• _Problem description_:
Copy word for word the lines of the records below, beginning at the one with "Can you tell" and finishing at the one with "Decoded speech from this spectrogram", ends included, but none of the pictures.

• _Input records_:
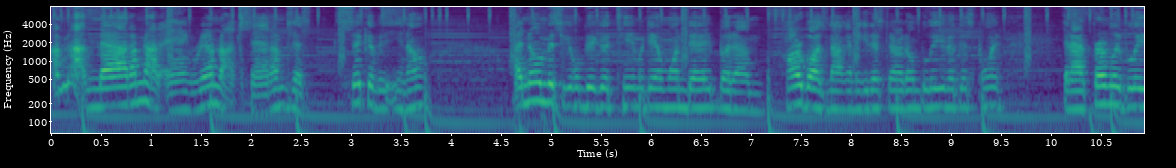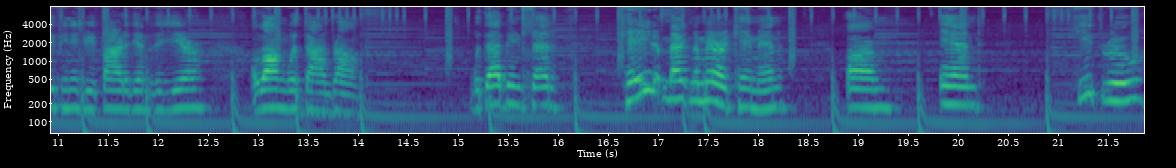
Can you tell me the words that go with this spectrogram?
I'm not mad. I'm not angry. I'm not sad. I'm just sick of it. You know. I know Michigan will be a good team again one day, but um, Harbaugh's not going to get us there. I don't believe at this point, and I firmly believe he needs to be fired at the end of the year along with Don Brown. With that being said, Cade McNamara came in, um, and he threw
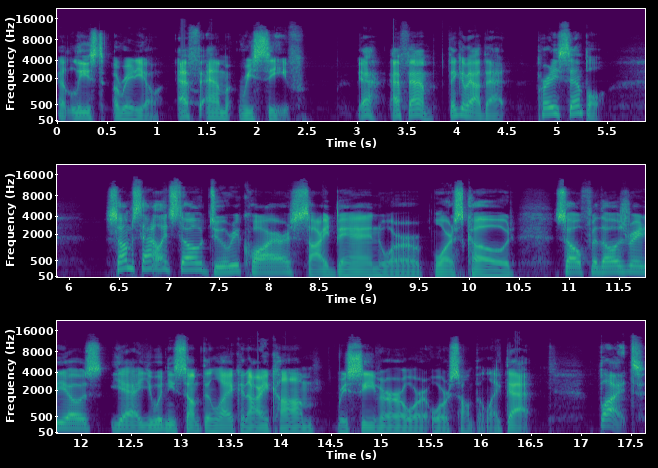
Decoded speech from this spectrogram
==
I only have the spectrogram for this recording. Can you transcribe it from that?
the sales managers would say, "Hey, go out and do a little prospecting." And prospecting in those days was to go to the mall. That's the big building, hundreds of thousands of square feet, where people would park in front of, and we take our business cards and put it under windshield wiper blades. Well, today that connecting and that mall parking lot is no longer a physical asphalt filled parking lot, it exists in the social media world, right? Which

• _Solution for this task_:
Can you tell me the words that go with this spectrogram?
I'm not mad. I'm not angry. I'm not sad. I'm just sick of it. You know. I know Michigan will be a good team again one day, but um, Harbaugh's not going to get us there. I don't believe at this point, and I firmly believe he needs to be fired at the end of the year along with Don Brown. With that being said, Cade McNamara came in, um, and he threw
Decoded speech from this spectrogram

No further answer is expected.